The present disclosure may be provided as a computer program product, or software, that may include a machine-readable medium having stored thereon instructions, which may be used to program a computer system (or other electronic devices) to perform a process according to the present disclosure. A machine-readable medium includes any mechanism for storing information in a form readable by a machine (e.g., a computer). For example, a machine-readable (e.g., computer-readable) medium includes a machine (e.g., a computer) readable storage medium such as a read only memory (“ROM”), random access memory (“RAM”), magnetic disk storage media, optical storage media, flash memory devices, etc.
In the foregoing disclosure, implementations of the disclosure have been described with reference to specific example implementations thereof. It will be evident that various modifications may be made thereto without departing from the broader spirit and scope of implementations of the disclosure as set forth in the following claims. Where the disclosure refers to some elements in the singular tense, more than one element can be depicted in the figures and like elements are labeled with like numerals. The disclosure and drawings are, accordingly, to be regarded in an illustrative sense rather than a restrictive sense.
1. A method, comprising:
- identifying a stacked MOSFET array, wherein the MOSFET array comprises a plurality of MOSFETs sharing common gate and bulk nodes, and wherein the plurality of MOSFETs comprises a first number of short defects and a second number of open defects;
- grouping the first number of short defects and the second number of open defects into at least one equivalence class based at least in part on a topological equivalence and an electrical equivalence of the first number of short defects and the second number of open defects;
- performing a defect simulation on a simulation defect in the at least one equivalence class; and
- attributing the defect simulation of the simulation defect in the at least one equivalence class to at least one other defect in the at least one equivalence class.
Filed: Apr 2, 2021
Publication Date: Oct 7, 2021
Applicant: Synopsys, Inc. (Mountain View, CA)

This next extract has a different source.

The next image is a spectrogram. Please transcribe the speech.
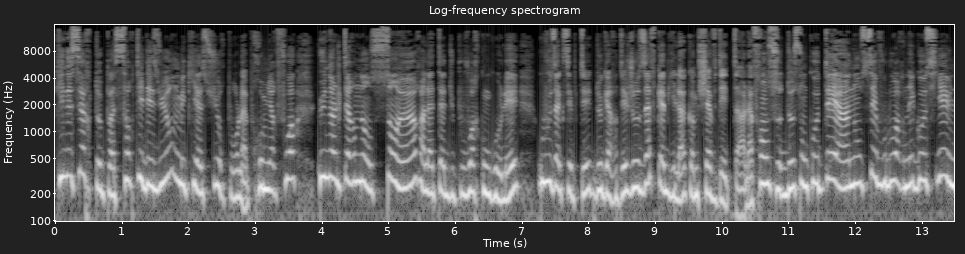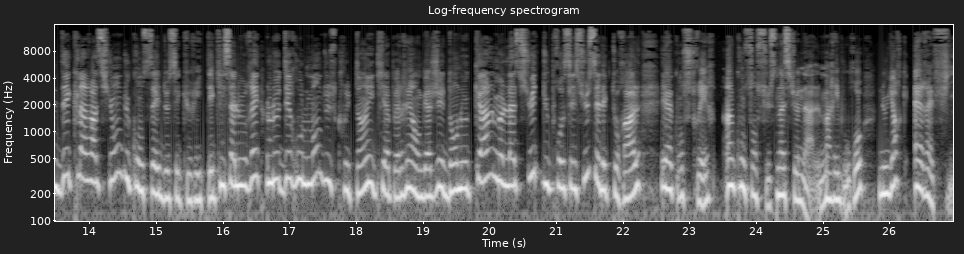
qui n'est certes pas sorti des urnes, mais qui assure pour la première fois une alternance sans heurts à la tête du pouvoir congolais, ou vous acceptez de garder Joseph Kabila comme chef d'État. La France, de son côté, a annoncé vouloir négocier une déclaration du Conseil de sécurité qui saluerait le déroulement du scrutin et qui appellerait à engager dans le calme la suite du processus électoral et à construire un consensus national. Marie Bourreau, New York, RFI.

Inventors: Mayukh BHATTACHARYA (Palo Alto, CA), Michal Jerzy Rewienski (Gdansk), Shan Yuan (San Jose, CA), Michael Durr (Livermore, CA), Chih Ping Antony Fan (Saratoga, CA)
Application Number: 17/221,175